Talent coaches are viewed as great leaders and teachers because ignite our talent and using our talents can change our lives and those of others around us. Talent coaches:
- Are people who were talented but unsuccessful but who have taken the time out to identify the reasons why.
- Are generally quite and reserved.
- Are warm and empathetic.
- Listen more than they speak.
- Offer short targeted advice instead of motivational and inspirational speeches.
- Are committed to and are sensitive to their students, to the people that they coach. For example, they customize their messages to their students.
- Are sharp and capture every information regarding their student.
- Pay attention to details, rehearse the words that they will potentially use.
- Measure their voice, control their body language.
- Live by their values and principles.
- Breaks down their message in “chunks” and understand the importance of deep practice.

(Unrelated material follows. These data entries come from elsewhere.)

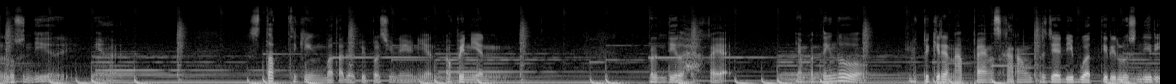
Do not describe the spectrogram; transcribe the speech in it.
Lu sendiri ya gak? stop thinking about other people's opinion opinion. Berhentilah kayak yang penting tuh lu pikirin apa yang sekarang terjadi buat diri lu sendiri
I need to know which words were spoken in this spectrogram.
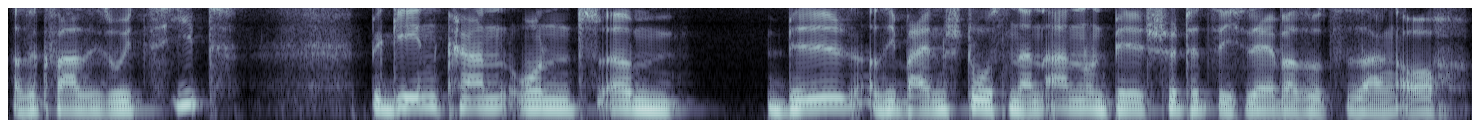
also quasi Suizid begehen kann und ähm, Bill, also die beiden stoßen dann an und Bill schüttet sich selber sozusagen auch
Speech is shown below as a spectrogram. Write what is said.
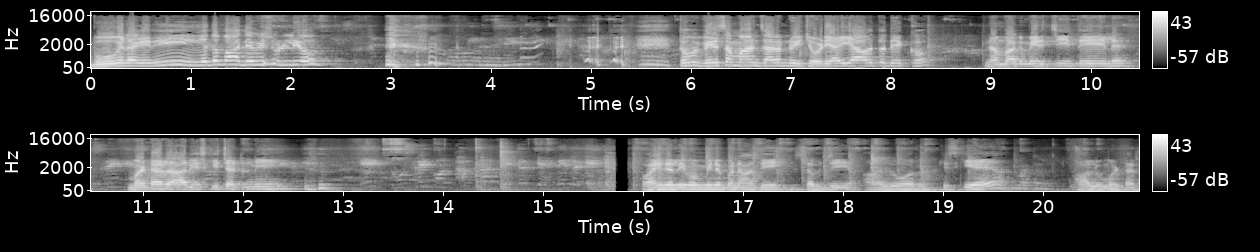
भूख लग रही ये तो बाद में भी सुन लियो। तो फिर सामान सारा नहीं छोड़ आई आओ तो देखो। नमक मिर्ची तेल मटर और इसकी चटनी। फाइनली मम्मी ने बना दी सब्ज़ी आलू और किसकी है? आलू मटर।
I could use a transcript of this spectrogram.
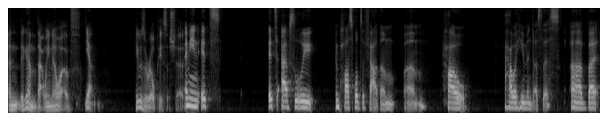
and again that we know of, Yeah. he was a real piece of shit. I mean, it's it's absolutely impossible to fathom um, how how a human does this. Uh, but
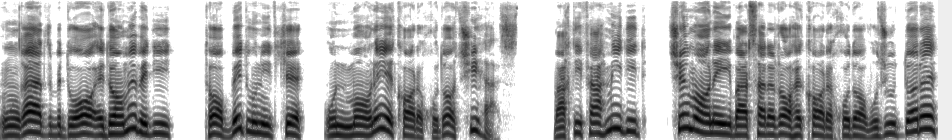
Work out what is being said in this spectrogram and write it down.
اونقدر به دعا ادامه بدید تا بدونید که اون مانع کار خدا چی هست. وقتی فهمیدید چه مانعی بر سر راه کار خدا وجود داره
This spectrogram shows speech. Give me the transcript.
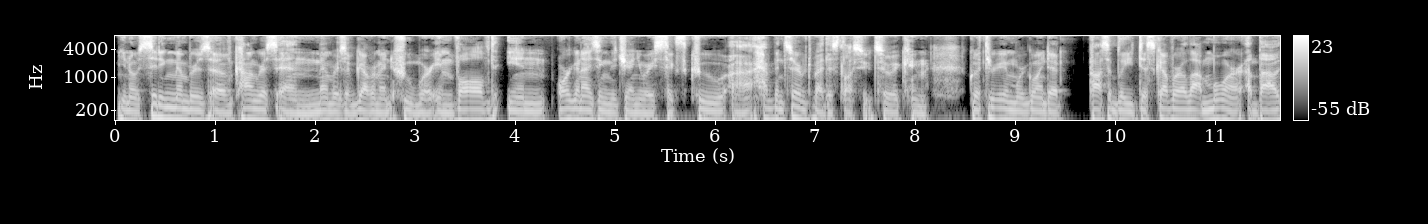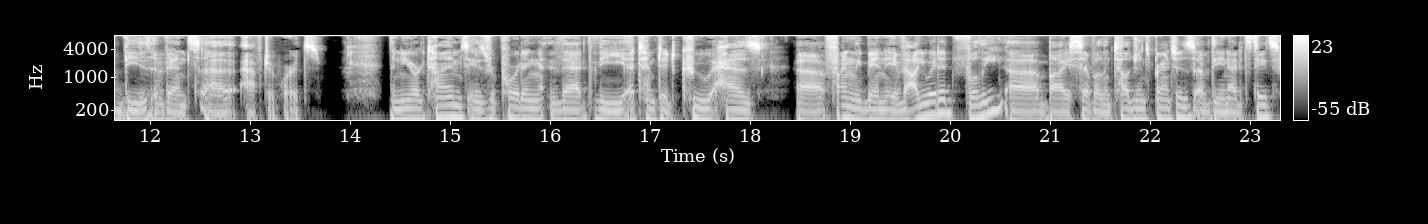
you know, sitting members of Congress and members of government who were involved in organizing the January 6th coup uh, have been served by this lawsuit. So it can go through and we're going to possibly discover a lot more about these events uh, afterwards. The New York Times is reporting that the attempted coup has uh, finally been evaluated fully uh, by several intelligence branches of the United States,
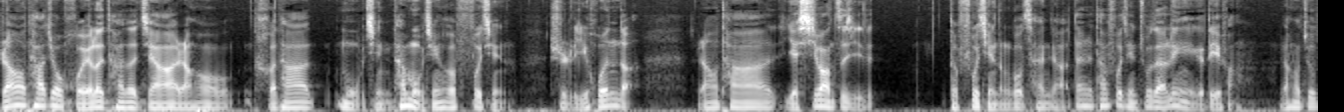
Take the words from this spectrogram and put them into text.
然后她就回了她的家，然后和她母亲，她母亲和父亲是离婚的。然后他也希望自己的父亲能够参加，但是他父亲住在另一个地方，然后就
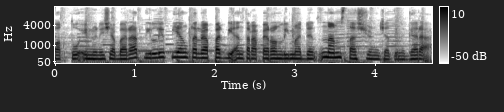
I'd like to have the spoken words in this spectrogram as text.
waktu Indonesia Barat di lift yang terdapat di antara peron 5 dan 6 stasiun Jatinegara.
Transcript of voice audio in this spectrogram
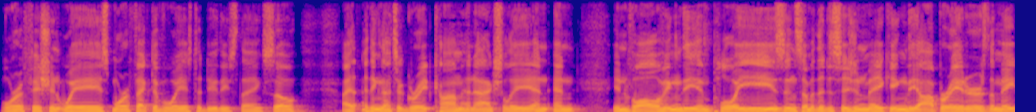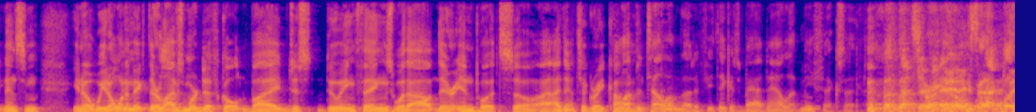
more efficient ways, more effective ways to do these things. So I, I think that's a great comment, actually, and and involving the employees in some of the decision making, the operators, the maintenance. And, you know, we don't want to make their lives more difficult by just doing things without their input. So I, I think that's a great comment. I love to tell them that if you think it's bad now, let me fix it. That's right. exactly.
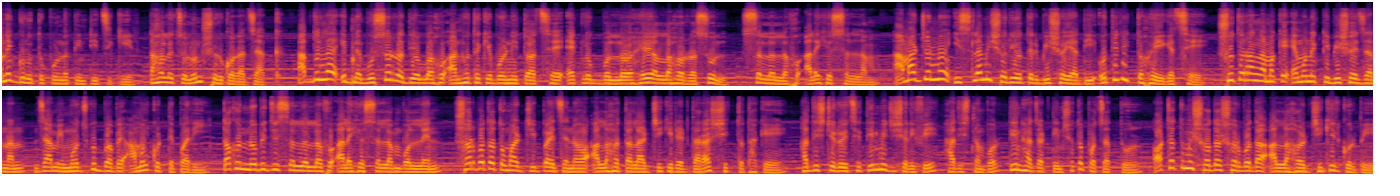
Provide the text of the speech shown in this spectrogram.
অনেক গুরুত্বপূর্ণ তিনটি জিকির। তাহলে চলুন শুরু করা যাক। আব্দুল্লাহ ইবনে বুসর রদিউল্লাহ আনহু থেকে বর্ণিত আছে, এক লোক বলল, হে আল্লাহর রসুল সাল্লাহ আলহ্লাম আমার জন্য ইসলামী শরীয়তের বিষয়াদি অতিরিক্ত হয়ে গেছে। সুতরাং আমাকে এমন একটি বিষয় জানান, যা আমি মজবুতভাবে আমল করতে পারি। তখন নবীজি সাল্লাহ আলহ্লাম বললেন, সর্বদা তোমার জিব্বায় যেন আল্লাহ তালার জিকিরের দ্বারা সিক্ত থাকে। হাদিসটি রয়েছে তিরমিজি শরীফে, হাদিস নম্বর তিন হাজার তিনশত পঁচাত্তর। অর্থাৎ তুমি সদা সর্বদা আল্লাহর জিকির করবে।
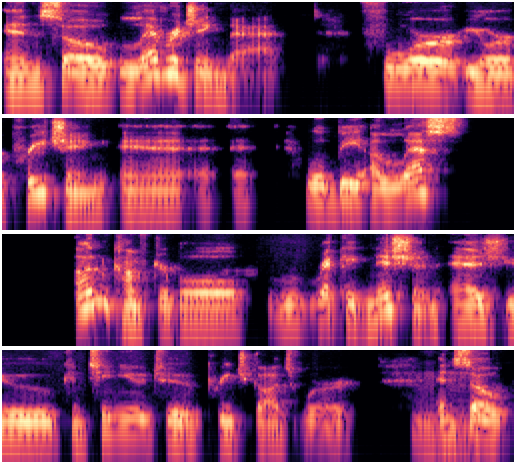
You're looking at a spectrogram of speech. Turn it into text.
And so leveraging that for your preaching uh, will be a less uncomfortable recognition as you continue to preach God's word. Mm-hmm. And so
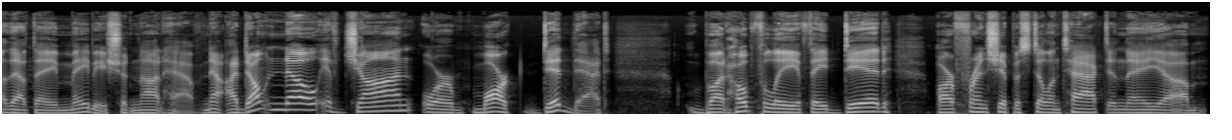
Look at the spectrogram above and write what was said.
that they maybe should not have. Now, I don't know if John or Mark did that, but hopefully, if they did, our friendship is still intact, and they, um,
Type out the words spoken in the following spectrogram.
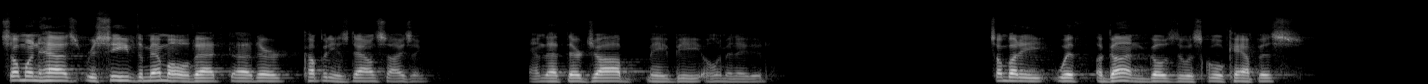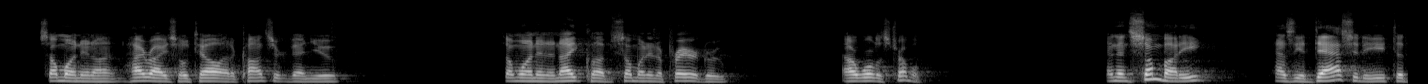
Someone has received a memo that uh, their company is downsizing and that their job may be eliminated. Somebody with a gun goes to a school campus. Someone in a high rise hotel at a concert venue. Someone in a nightclub. Someone in a prayer group. Our world is troubled. And then somebody has the audacity to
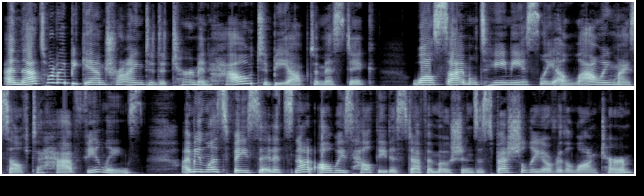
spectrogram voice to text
And that's when I began trying to determine how to be optimistic while simultaneously allowing myself to have feelings. I mean, let's face it, it's not always healthy to stuff emotions, especially over the long term,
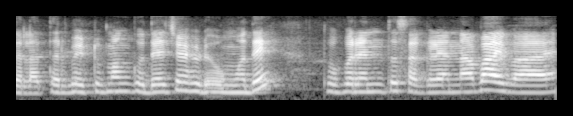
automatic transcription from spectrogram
चला तर भेटू मग उद्याच्या व्हिडिओमध्ये. तोपर्यंत सगळ्यांना बाय बाय.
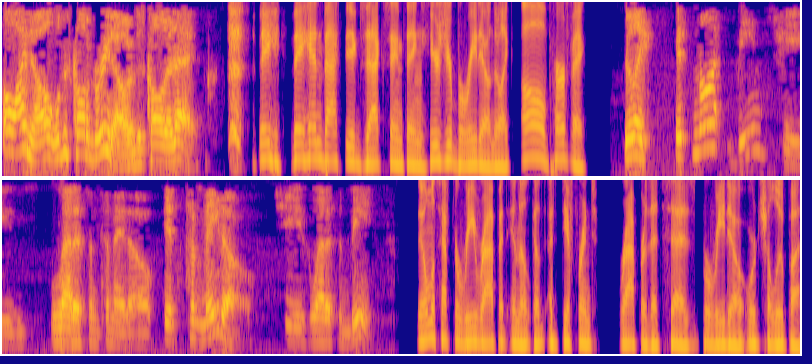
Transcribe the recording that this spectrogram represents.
oh, I know. We'll just call it a burrito and just call it a day. They they hand back the exact same thing. Here's your burrito, and they're like, "Oh, perfect." They're like, it's not beans, cheese, lettuce, and tomato. It's tomato, cheese, lettuce, and beans. They almost have to rewrap it in a, a different wrapper that says burrito or chalupa.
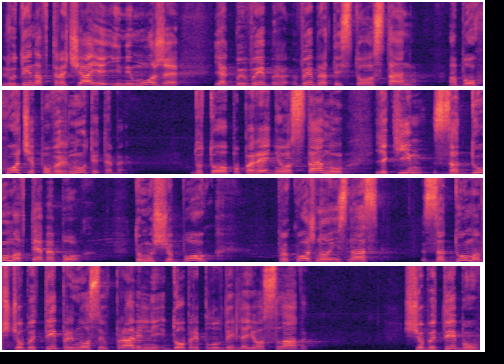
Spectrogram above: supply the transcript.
людина втрачає і не може якби вибра- вибратись з того стану, а Бог хоче повернути тебе до того попереднього стану, яким задумав тебе Бог. Тому що Бог про кожного із нас задумав, щоб ти приносив правильні і добрі плоди для Його слави, щоб ти був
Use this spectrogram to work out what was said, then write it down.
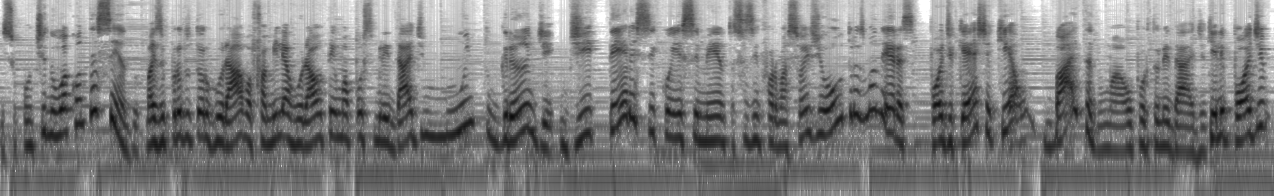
isso continua acontecendo, mas o produtor rural, a família rural tem uma possibilidade muito grande de ter esse conhecimento, essas informações de outras maneiras. Podcast aqui é um baita de uma oportunidade que ele pode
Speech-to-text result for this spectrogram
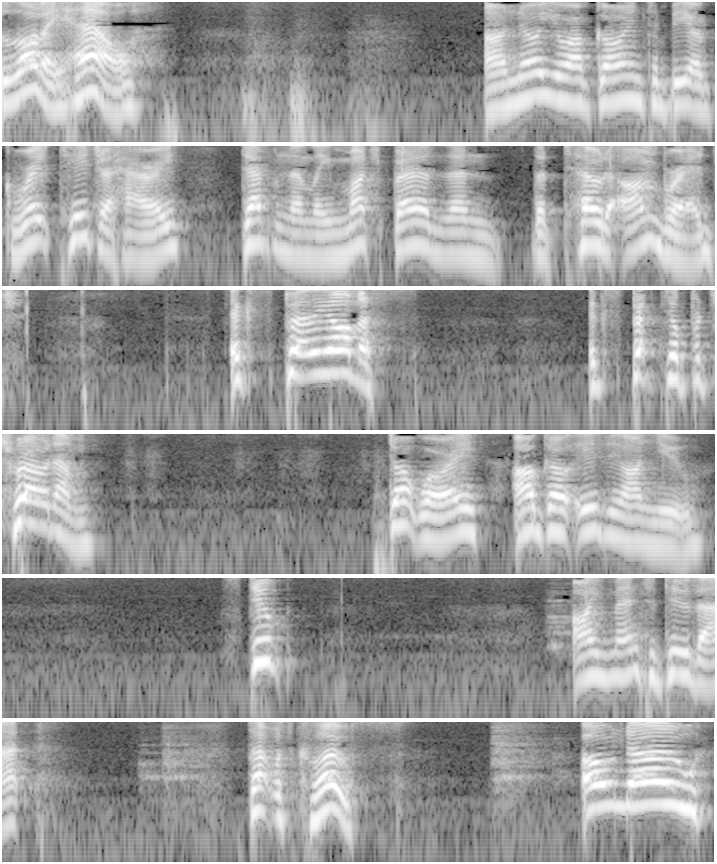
bloody hell. I know you are going to be a great teacher, Harry. Definitely much better than the Toad Umbridge. Expelliarmus! Expecto Patronum! Don't worry, I'll go easy on you. Stoop! I meant to do that. That was close. Oh no!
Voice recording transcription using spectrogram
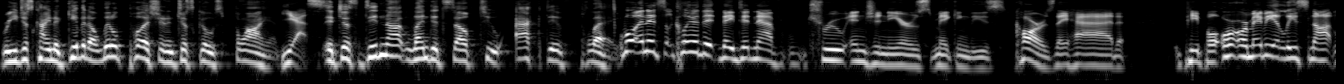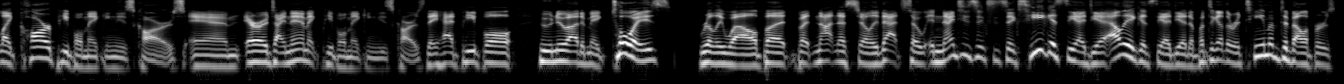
where you just kind of give it a little push and it just goes flying. Yes. It just did not lend itself to active play. Well, and it's clear that they didn't have true engineers making these cars. They had people or, or maybe at least not like car people making these cars and aerodynamic people making these cars. They had people who knew how to make toys really well but but not necessarily that. So in 1966 he gets the idea elliott gets the idea to put together a team of developers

- Have an ability to locate the strengths, the sweet spots of an individual and to pull them out their shell and out of their comfort zone.
It is clear to say that the spotlight is rarely shun upon the coach, that teaching and leading is a skill on its own and the best coaches spend decades nurturing their coaching skills.
To help young talented people to build their skills, it is important to seek out someone talented but who doesn’t seem like it, someone who is wise, who doesn’t engage in small talk, who doesn’t necessarily have diplomas or graduated from summa cum laude from a top-notch school.
In The Talent Code, David Coyle is an easy to read book that ambitiously identifies the origin of talent in individuals. He gives an interesting spin on how talent is created—not born— and nurtured. To prepare for his book, David Coyle had to travel for research, had to interview scientists, coaches and teachers and to visit talent hotbeds.
The Talent Code is extremely useful to people who are shy, introverted, who lack motivation and the fire necessary to pursue their gift, who seek to coach and lead and who seek a strategy to build strong skills.
It is also detrimental in the music industry, in business, in corporate , in the education and sport fields. Furthermore, after reading this book, I have a greater respect for people with talent but also for people who are able to nurture talent in others.
The conventional way to explain this kind of concentrated talent is to attribute it to a combination of genes and environment, a.k.a. nature and nurture.